WCBC supports the position stated within the WLGA response.

20. What unintended consequences could arise as a result of these provisions becoming legislation and what steps could be taken to deal with these consequences?


As above


21. What factors should be measured to determine the cost-benefit analysis of this legislation being brought forward?


As above


22. Do you have any comments on the following issues:

§  jurisdiction – changes to the devolution settlement have led to new areas coming into jurisdiction over time, should consideration be given to other bodies being included in the Ombudsman’s jurisdiction;

§  recommendations and findings - should the recommendations of the Ombudsman to public bodies be binding. This would mean that bodies cannot decide to reject the findings;

§  protecting the title - there has been a proliferation of schemes calling themselves ombudsmen, often without satisfying the key criteria of the concept such as independence from those in jurisdiction and being free to the complainant. Should anyone intending to use the title ombudsman gain approval from the Ombudsman;

§  code of conduct complaints – the Ombudsman would prefer to focus on the element of his work that deals with service users and service delivery, rather than local authority and town and community councils’ resolutions. Whilst a local resolution procedures exists and has been adopted by 22 local authorities, variance exists in practice.


WCBC believe the Ombudsman’s powers in investigating complaints regarding councillor conduct to be both appropriate and beneficial. In independently investigating the complaint, it ensures that no Council officer is put in a compromising position.


23. Do you have any views on any aspects of future planned or proposed public sector reforms that would impact on the role of the Ombudsman?

WCBC supports the position stated within the WLGA response.

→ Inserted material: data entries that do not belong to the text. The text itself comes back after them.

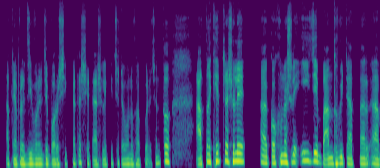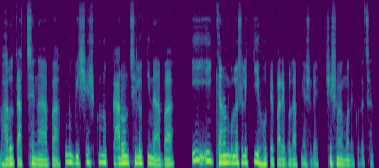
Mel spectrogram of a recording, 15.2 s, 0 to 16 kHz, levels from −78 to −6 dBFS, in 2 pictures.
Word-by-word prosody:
আপনি -, -, -7 dB
আপনার 100 Hz, +1 st, +1 dB
জীবনের 105 Hz, -1 st, +2 dB
যে 105 Hz, -, +1 dB
বড় 95 Hz, 0 st, -1 dB
শিক্ষাটা, 110 Hz, +4 st, -8 dB
সেটা 115 Hz, -4 st, -9 dB
আসলে 95 Hz, +1 st, -6 dB
কিছুটা 105 Hz, -2 st, -10 dB
অনুভব 100 Hz, -1 st, -4 dB
করেছেন। 115 Hz, +3 st, -9 dB
তো 170 Hz, -, +3 dB, 0.7 s
আপনার 160 Hz, +7 st, +2 dB
ক্ষেত্রে 170 Hz, +1 st, +3 dB
আসলে 170 Hz, +2 st, +8 dB, 0.5 s
আ -, -, +4 dB, 0.2 s
কখনো 150 Hz, +3 st, +4 dB
আসলে, 150 Hz, +3 st, +1 dB, 0.2 s
এই 180 Hz, -, +4 dB
যে 175 Hz, -, +8 dB
বান্ধবীটা 115 Hz, +3 st, +2 dB
আপনার 110 Hz, +1 st, -1 dB, 0.2 s
আ -, -, +3 dB, 0.2 s
ভালো 105 Hz, +2 st, +2 dB
চাচ্ছে 105 Hz, +4 st, -2 dB
না 100 Hz, -, +1 dB, 0.2 s
বা 95 Hz, -, -2 dB, 0.2 s
কোনো 150 Hz, 0 st, 0 dB
বিশেষ 130 Hz, +2 st, -2 dB
কোনো 145 Hz, -1 st, -1 dB, 0.2 s
কারণ 125 Hz, +5 st, +4 dB
ছিল 135 Hz, -1 st, 0 dB
কিনা 120 Hz, -6 st, 0 dB, 0.2 s
বা 105 Hz, -, +1 dB, 0.5 s
এই, 195 Hz, -, +3 dB, 0.2 s
এই 180 Hz, -, +4 dB
কারণগুলো 140 Hz, -1 st, +4 dB
আসলে 140 Hz, +1 st, 0 dB
কী 160 Hz, -, 0 dB
হতে 110 Hz, 0 st, -1 dB
পারে 95 Hz, +1 st, -1 dB
বলে 100 Hz, -1 st, -5 dB
আপনি 105 Hz, -, -16 dB
আসলে 90 Hz, -1 st, -12 dB, 0.2 s
সে -, -, -2 dB
সময় 105 Hz, -2 st, 0 dB
মনে 90 Hz, -1 st, -6 dB
করেছেন? -, -, -14 dB
115 Hz, 190 wpm, -23 LUFS, 105-140 Hz, 0.7 s, আসলে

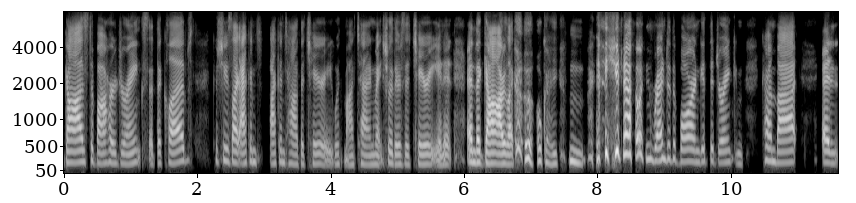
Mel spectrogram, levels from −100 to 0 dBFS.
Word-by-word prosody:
guys 205 Hz, +1 st, +4 dB
to 235 Hz, -, -9 dB
buy 190 Hz, -2 st, +1 dB
her 195 Hz, -1 st, -5 dB
drinks 190 Hz, +2 st, -7 dB
at -, -, -10 dB
the 195 Hz, -, -6 dB
clubs 215 Hz, +6 st, -1 dB, 0.3 s
'cause 235 Hz, -, -14 dB
she's 235 Hz, -1 st, -6 dB
like, 205 Hz, -2 st, +2 dB
"I 185 Hz, -, +4 dB
can 215 Hz, +1 st, -10 dB
ch -, -, -24 dB, 0.2 s
I 185 Hz, -, -2 dB
can 210 Hz, +1 st, -11 dB
tie 190 Hz, -3 st, -7 dB
the 180 Hz, +1 st, -12 dB
cherry 185 Hz, 0 st, -8 dB
with 180 Hz, +1 st, -14 dB
my 165 Hz, -, -8 dB
tongue, 170 Hz, +1 st, -7 dB
make 175 Hz, -, -6 dB
sure 200 Hz, -, -5 dB
there's 175 Hz, -1 st, -6 dB
a 170 Hz, -, -7 dB
cherry 180 Hz, +1 st, -3 dB
in -, -, -5 dB
it," -, -, -6 dB, 0.2 s
and 210 Hz, -, +4 dB
the 210 Hz, -, +6 dB
guy 190 Hz, -2 st, +8 dB
w -, -, -2 dB
like, 180 Hz, 0 st, 0 dB
"Huh, 275 Hz, 0 st, +3 dB
okay, 205 Hz, -6 st, -7 dB, 0.2 s
mm," 210 Hz, -5 st, -3 dB, 0.4 s
you 415 Hz, -, +11 dB
know, 360 Hz, 0 st, +10 dB, 0.2 s
and 265 Hz, -1 st, -7 dB
run 240 Hz, +3 st, +2 dB
to 275 Hz, -, -8 dB
the 275 Hz, -, -9 dB
bar, 225 Hz, -2 st, 0 dB
and 220 Hz, -1 st, -4 dB
get 225 Hz, -, -9 dB
the 230 Hz, -, -9 dB
drink 210 Hz, +1 st, -5 dB
and 185 Hz, -1 st, -16 dB, 0.3 s
come 235 Hz, -3 st, -3 dB
back 205 Hz, +1 st, +2 dB, 0.4 s
and, 195 Hz, -1 st, +1 dB
205 Hz, 270 wpm, -23 LUFS, 185-225 Hz, 0.4 s, you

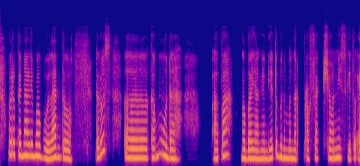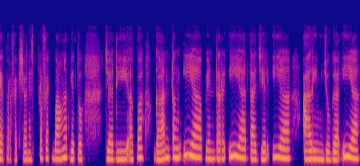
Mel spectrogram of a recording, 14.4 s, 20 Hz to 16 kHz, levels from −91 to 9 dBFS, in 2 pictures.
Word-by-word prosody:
baru 275 Hz, -1 st, 0 dB
kenal 260 Hz, 0 st, +4 dB
5 250 Hz, 0 st, +4 dB
bulan 200 Hz, +3 st, +4 dB
tuh, 190 Hz, -3 st, +2 dB, 0.5 s
terus, 285 Hz, -, -2 dB, 0.3 s
eee, 205 Hz, 0 st, +4 dB
kamu 215 Hz, +4 st, -1 dB
udah 200 Hz, -3 st, +2 dB, 0.7 s
apa, 250 Hz, +9 st, -2 dB, 0.2 s
ngebayangin 190 Hz, -1 st, +2 dB
dia 195 Hz, -, 0 dB
itu 275 Hz, -, -5 dB
bener-bener 195 Hz, -4 st, +1 dB
perfeksionis 195 Hz, +1 st, -2 dB
gitu 185 Hz, -, -5 dB
eh, 180 Hz, -, +1 dB
perfeksionis, 170 Hz, -1 st, -8 dB
perfect 200 Hz, -1 st, -7 dB
banget 190 Hz, +3 st, 0 dB
gitu. 175 Hz, -1 st, -1 dB, 0.5 s
Jadi 175 Hz, 0 st, 0 dB
apa 215 Hz, +5 st, -1 dB, 0.2 s
ganteng 210 Hz, +5 st, +2 dB
iya, 270 Hz, -3 st, +4 dB, 0.2 s
pinter 185 Hz, -1 st, -2 dB
iya, 245 Hz, -2 st, +4 dB, 0.2 s
tajir 175 Hz, -1 st, -2 dB
iya, 225 Hz, -2 st, +3 dB, 0.4 s
alim 180 Hz, -1 st, +2 dB
juga 170 Hz, -1 st, 0 dB
iya. 235 Hz, -3 st, +6 dB
195 Hz, 135 wpm, -20 LUFS, 180-215 Hz, 0.7 s, iya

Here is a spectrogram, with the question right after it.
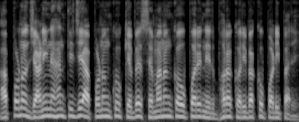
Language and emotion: Odia, neutral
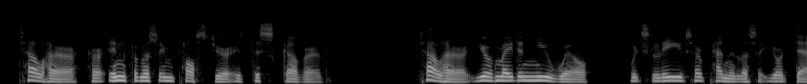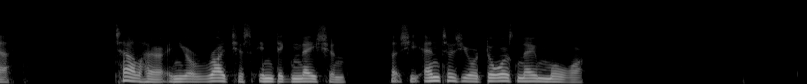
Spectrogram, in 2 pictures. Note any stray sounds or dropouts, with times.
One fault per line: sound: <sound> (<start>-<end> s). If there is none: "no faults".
no faults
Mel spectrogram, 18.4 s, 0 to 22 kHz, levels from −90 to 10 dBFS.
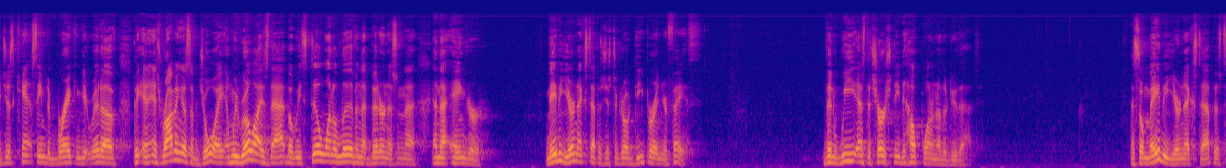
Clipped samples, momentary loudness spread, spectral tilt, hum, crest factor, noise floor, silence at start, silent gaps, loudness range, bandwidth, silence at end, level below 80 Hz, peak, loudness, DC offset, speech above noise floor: under 0.1%; 12 LU; -5.5 dB/octave; none; 20 dB; -65 dBFS; 0 s; none; 10 LU; 16.5 kHz; 0 s; -64 dBFS; -2 dBFS; -21 LUFS; under 0.1%; 44 dB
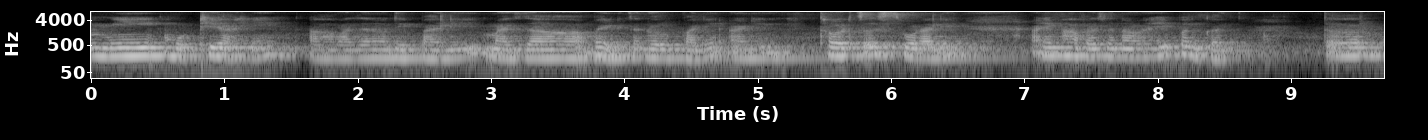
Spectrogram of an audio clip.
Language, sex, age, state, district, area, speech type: Marathi, female, 30-45, Maharashtra, Akola, urban, spontaneous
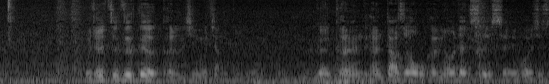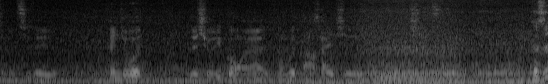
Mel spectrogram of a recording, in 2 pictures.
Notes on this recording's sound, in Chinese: 錄音地點：台南 牽咖啡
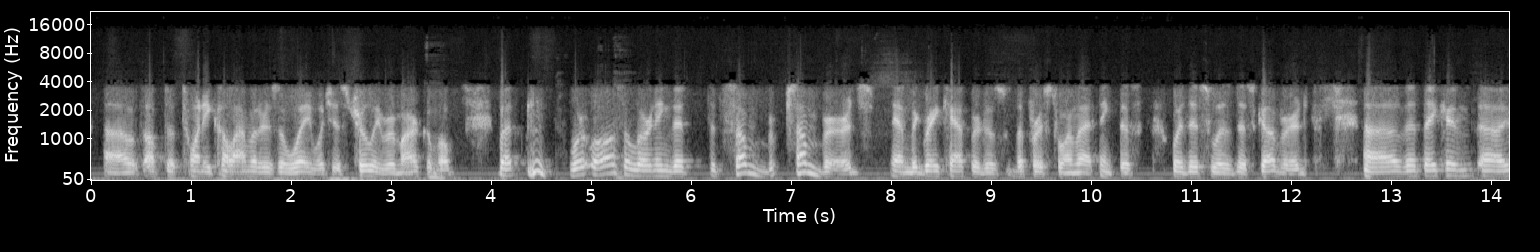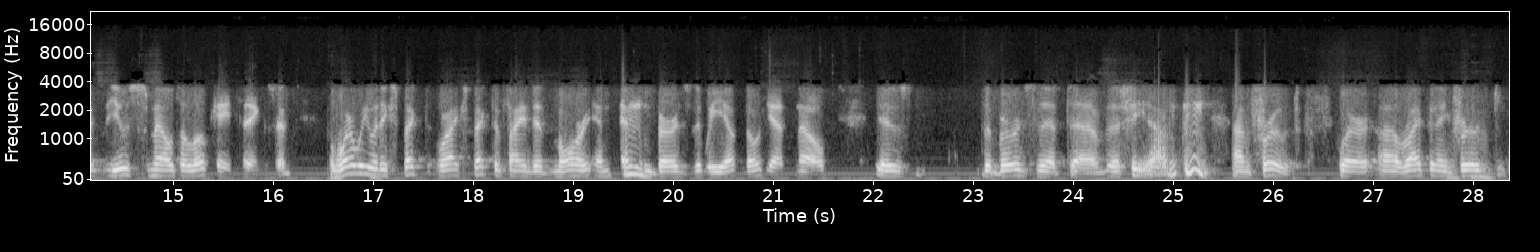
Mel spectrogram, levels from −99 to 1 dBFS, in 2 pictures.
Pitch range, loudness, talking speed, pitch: 115-130 Hz, -18 LUFS, 165 wpm, 120 Hz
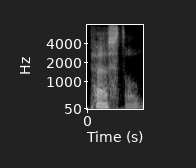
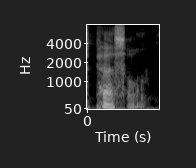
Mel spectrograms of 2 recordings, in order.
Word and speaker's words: pestle: I did pronounce it pestle, but it's pestle.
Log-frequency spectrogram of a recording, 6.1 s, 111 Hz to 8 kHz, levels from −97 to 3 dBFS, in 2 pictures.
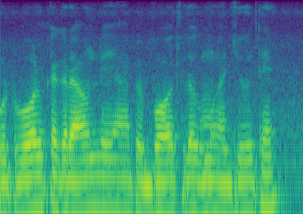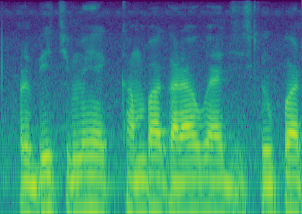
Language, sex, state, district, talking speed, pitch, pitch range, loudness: Hindi, male, Haryana, Rohtak, 200 wpm, 110 Hz, 105-115 Hz, -15 LUFS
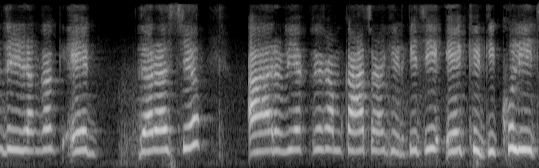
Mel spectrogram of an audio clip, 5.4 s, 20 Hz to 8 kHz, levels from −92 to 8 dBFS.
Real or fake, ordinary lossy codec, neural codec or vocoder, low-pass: fake; AAC, 32 kbps; vocoder, 22.05 kHz, 80 mel bands, WaveNeXt; 7.2 kHz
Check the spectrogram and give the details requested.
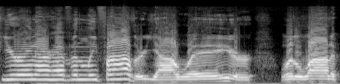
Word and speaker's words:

24. Do you have any other issues or concerns about the current Act and are there any other areas that need reform or updating?